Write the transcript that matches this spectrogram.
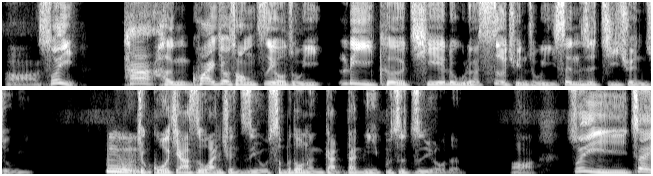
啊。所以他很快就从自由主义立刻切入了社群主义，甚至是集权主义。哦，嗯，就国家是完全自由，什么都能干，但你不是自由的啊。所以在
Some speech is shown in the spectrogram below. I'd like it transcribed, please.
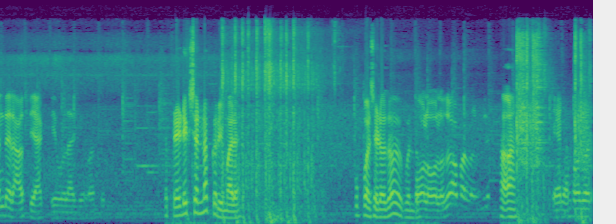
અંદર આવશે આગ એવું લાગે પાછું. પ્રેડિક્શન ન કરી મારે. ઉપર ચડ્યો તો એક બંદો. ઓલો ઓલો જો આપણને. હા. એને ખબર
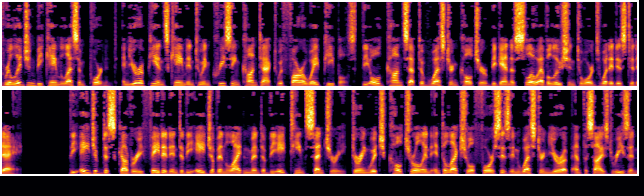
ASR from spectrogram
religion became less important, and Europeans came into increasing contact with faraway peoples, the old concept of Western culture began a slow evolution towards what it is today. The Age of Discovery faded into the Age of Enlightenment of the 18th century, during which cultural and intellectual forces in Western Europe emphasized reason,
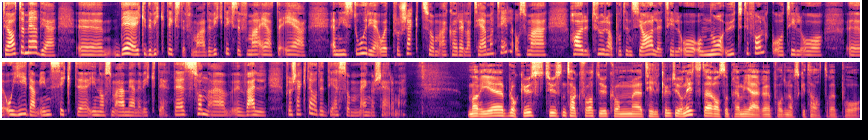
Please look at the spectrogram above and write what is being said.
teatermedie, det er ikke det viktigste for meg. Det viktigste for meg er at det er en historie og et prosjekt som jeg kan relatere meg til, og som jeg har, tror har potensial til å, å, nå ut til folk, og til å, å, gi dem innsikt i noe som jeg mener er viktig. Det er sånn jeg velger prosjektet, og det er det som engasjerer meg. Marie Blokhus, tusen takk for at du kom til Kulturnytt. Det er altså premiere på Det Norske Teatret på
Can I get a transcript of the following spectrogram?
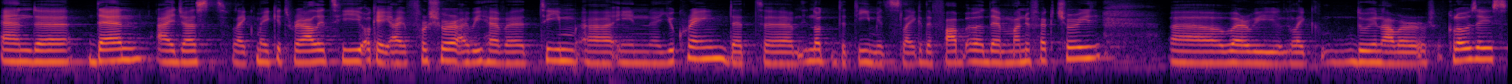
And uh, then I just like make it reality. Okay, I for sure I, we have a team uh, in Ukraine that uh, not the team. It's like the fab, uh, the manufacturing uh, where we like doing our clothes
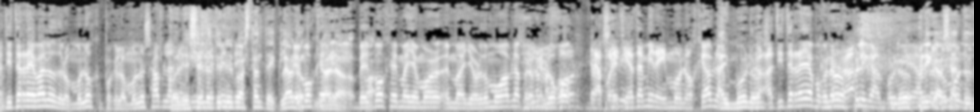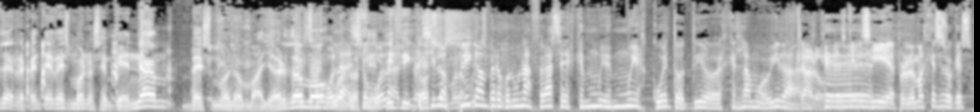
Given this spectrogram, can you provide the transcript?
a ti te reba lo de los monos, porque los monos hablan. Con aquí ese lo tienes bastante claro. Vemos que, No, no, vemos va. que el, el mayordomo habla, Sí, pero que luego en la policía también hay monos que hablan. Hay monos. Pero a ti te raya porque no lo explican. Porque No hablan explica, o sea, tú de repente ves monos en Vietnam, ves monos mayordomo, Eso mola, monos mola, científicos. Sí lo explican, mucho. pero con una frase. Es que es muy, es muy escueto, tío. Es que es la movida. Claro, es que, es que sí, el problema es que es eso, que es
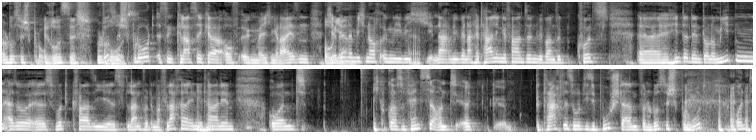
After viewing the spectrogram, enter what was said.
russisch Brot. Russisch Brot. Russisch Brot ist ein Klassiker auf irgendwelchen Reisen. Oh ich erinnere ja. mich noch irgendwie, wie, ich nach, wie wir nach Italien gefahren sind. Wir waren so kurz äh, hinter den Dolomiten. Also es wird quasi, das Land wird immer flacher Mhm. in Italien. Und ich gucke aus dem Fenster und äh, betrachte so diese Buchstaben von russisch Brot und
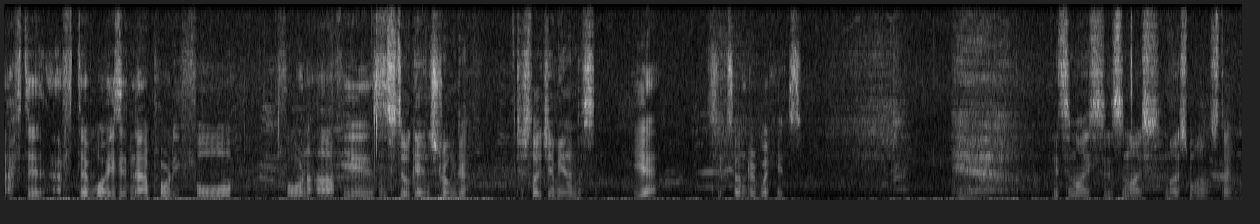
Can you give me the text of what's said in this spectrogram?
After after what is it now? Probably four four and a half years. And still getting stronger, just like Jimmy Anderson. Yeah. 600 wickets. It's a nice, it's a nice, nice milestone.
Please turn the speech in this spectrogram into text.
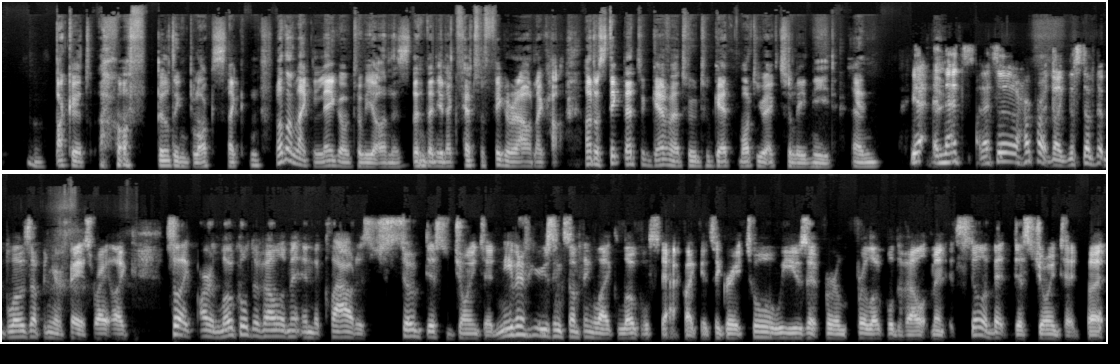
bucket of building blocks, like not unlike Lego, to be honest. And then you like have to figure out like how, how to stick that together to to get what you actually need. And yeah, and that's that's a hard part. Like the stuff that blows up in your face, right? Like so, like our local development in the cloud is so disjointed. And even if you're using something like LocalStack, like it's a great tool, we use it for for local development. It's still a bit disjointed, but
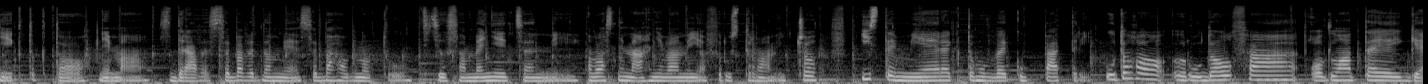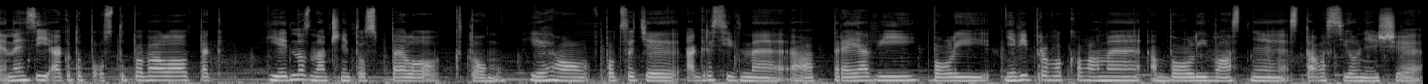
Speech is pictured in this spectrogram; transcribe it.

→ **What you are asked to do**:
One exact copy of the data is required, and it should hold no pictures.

→ **Answer to this task**:
Write the transcript that matches this spectrogram.
啊。所以他很快就从自由主义立刻切入了社群主义，甚至是集权主义。哦，嗯，就国家是完全自由，什么都能干，但你不是自由的啊。所以在
Some speech is shown in the spectrogram below. I'd like it transcribed, please.
અંદર આવશે આગ એવું લાગે પાછું. પ્રેડિક્શન ન કરી મારે. ઉપર ચડ્યો તો એક બંદો. ઓલો ઓલો જો આપણને. હા. એને ખબર
ASR from spectrogram
religion became less important, and Europeans came into increasing contact with faraway peoples, the old concept of Western culture began a slow evolution towards what it is today. The Age of Discovery faded into the Age of Enlightenment of the 18th century, during which cultural and intellectual forces in Western Europe emphasized reason,
Please look at the spectrogram above and write what is being said.
teatermedie, det er ikke det viktigste for meg. Det viktigste for meg er at det er en historie og et prosjekt som jeg kan relatere meg til, og som jeg har, tror har potensial til å, å, nå ut til folk, og til å, å, gi dem innsikt i noe som jeg mener er viktig. Det er sånn jeg velger prosjektet, og det er det som engasjerer meg. Marie Blokhus, tusen takk for at du kom til Kulturnytt. Det er altså premiere på Det Norske Teatret på
Can I get a transcript of the following spectrogram?
And uh, then I just like make it reality. Okay, I for sure I, we have a team uh, in Ukraine that uh, not the team. It's like the fab, uh, the manufacturing uh, where we like doing our clothes
Given this spectrogram, can you provide the transcript?
a ti te reba lo de los monos, porque los monos hablan. Con aquí ese lo tienes bastante claro. Vemos que, No, no, vemos va. que el, el mayordomo habla, Sí, pero que luego en la policía también hay monos que hablan. Hay monos. Pero a ti te raya porque no lo explican. Porque No hablan explica, o sea, tú de repente ves monos en Vietnam, ves monos mayordomo, Eso mola, monos mola, científicos. Sí lo explican, mucho. pero con una frase. Es que es muy, es muy escueto, tío. Es que es la movida. Claro, es que, es que sí, el problema es que es eso, que es
After viewing the spectrogram, enter what was said.
russisch Brot. Russisch Brot. Russisch Brot ist ein Klassiker auf irgendwelchen Reisen. Oh ich erinnere ja. mich noch irgendwie, wie, ich nach, wie wir nach Italien gefahren sind. Wir waren so kurz äh, hinter den Dolomiten. Also es wird quasi, das Land wird immer flacher Mhm. in Italien. Und ich gucke aus dem Fenster und äh, betrachte so diese Buchstaben von russisch Brot und
Can you give me the text of what's said in this spectrogram?
After after what is it now? Probably four four and a half years. And still getting stronger, just like Jimmy Anderson. Yeah. 600 wickets. It's a nice, it's a nice, nice milestone.
Please turn the speech in this spectrogram into text.
bucket of building blocks, like not unlike Lego, to be honest. And then you like have to figure out like how, how to stick that together to to get what you actually need. And yeah, and that's that's a hard part. Like the stuff that blows up in your face, right? Like so, like our local development in the cloud is so disjointed. And even if you're using something like LocalStack, like it's a great tool, we use it for for local development. It's still a bit disjointed, but
Speech is pictured in this spectrogram; transcribe it.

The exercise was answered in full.